Remember to file your tax return
Written on 28 December 2015
More and more of us are choosing to submit our tax return online with 85% of people choosing this option last year, according to HMRC.
While the deadline for paper returns was 31 October last year, you still have until midnight on 31 January to file a return online and to pay any tax you owe for the 2014-15 tax year. But it’s important not to leave it until the last minute. For a start the system can be slow at busy times so it’s a good idea to allow for that. And if you haven’t yet registered for online returns or self-assessment you’ll need to do that first.
Miss the deadline for your tax return and you’ll have to pay a £100 penalty even if you don’t owe any tax, unless you can claim one of the reasonable excuses HMRC accepts. This penalty increases once you’re three months late or more. And if you miss the deadline for paying any tax due, you’ll get hit with interest straightaway and penalties start at 5% of the tax due once you’re 30 days late.
“The 31 January deadline will soon be here. And while it’s tempting to put completion of your tax return to the bottom of the ‘to do’ list at this time of year, it’s not something I would recommend if you want to avoid a last minute rush in January,” says Ruth Owen, director of General, Personal Tax at HMRC.
Tips for getting your tax return in on time
- If you’re not sure if you need to complete a tax return, use the online checker at gov.uk.

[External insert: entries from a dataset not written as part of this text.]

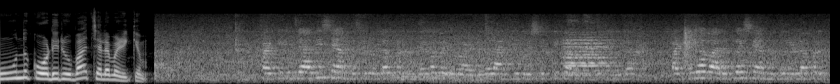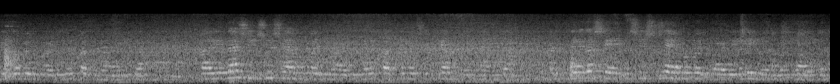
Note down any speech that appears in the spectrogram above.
മൂന്ന് കോടി രൂപ ചെലവഴിക്കും. പട്ടികജാതി ക്ഷേമത്തിനുള്ള പ്രത്യേക പരിപാടികൾ അഞ്ച് ലക്ഷത്തി പതിനായിരം പട്ടികവർഗ ക്ഷേമത്തിനുള്ള പ്രത്യേക പരിപാടികൾ പതിനായിരം വനിതാ ശിശുക്ഷേമ പരിപാടികൾ പത്ത് ലക്ഷത്തി അമ്പതിനായിരം പ്രത്യേക ക്ഷേ- ശിശുക്ഷേമ പരിപാടികൾ ഇരുപതിനായിരം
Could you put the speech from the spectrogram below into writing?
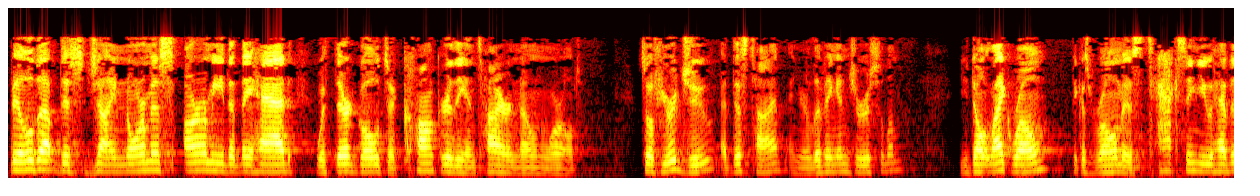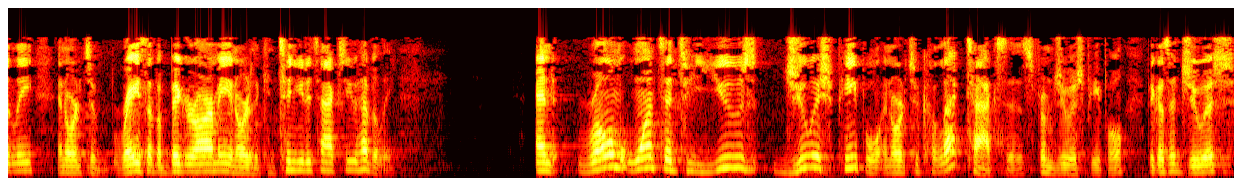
build up this ginormous army that they had with their goal to conquer the entire known world. So if you're a Jew at this time and you're living in Jerusalem, you don't like Rome because Rome is taxing you heavily in order to raise up a bigger army in order to continue to tax you heavily. And Rome wanted to use Jewish people in order to collect taxes from Jewish people because a Jewish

- If you’ve not yet registered for self-assessment, do this straightaway as it can take up to 4 working weeks to get set up to complete an online return.
- If you haven’t filed online before, you’ll need to request an activation code using your unique taxpayer reference. The code will be sent to you in the post and can take 10 working days to arrive.
- Get all your paperwork together. For example, if you’re employed you’ll need your P60 from your employer and also details of any bank or building society interest. If you’re self-employed make sure you’ve got accounts and expenses organised.
- When you log in make sure you type in the full online address – www.gov.uk/selfassessment. This will ensure you log in securely and free of charge to your online return.
- You don’t have to complete your return in one go. You can save it and return to it at a later date.
- HMRC says it’s really important not to forget to hit the ‘submit’ button at the end of the process. It’s not until you do this that the information is sent to HMRC. And don’t forget to pay any tax due by 31 January 2016.
- There’s more help at gov.uk or through the self-assessment helpline on 0300 200 3310 and some useful online videos from HMRC on YouTube.
Digital Personal Tax Accounts
When you log on to file your return this year you may see some new screens giving you the option to set up your own Personal Tax Account (PTA). For now you’ll still file online as usual but your PTA will allow you to see everything in one place, including your PAYE, Child Benefit, tax credits and National Insurance information. And if you have questions about your tax you’ll be able to ask them via webchat.
Every individual taxpayer will have access to a PTA by April 2016, says HMRC. By 2020 you’ll be able to use them to register, file, pay and update your tax information online at any time doing away with the need for an annual tax return altogether for many.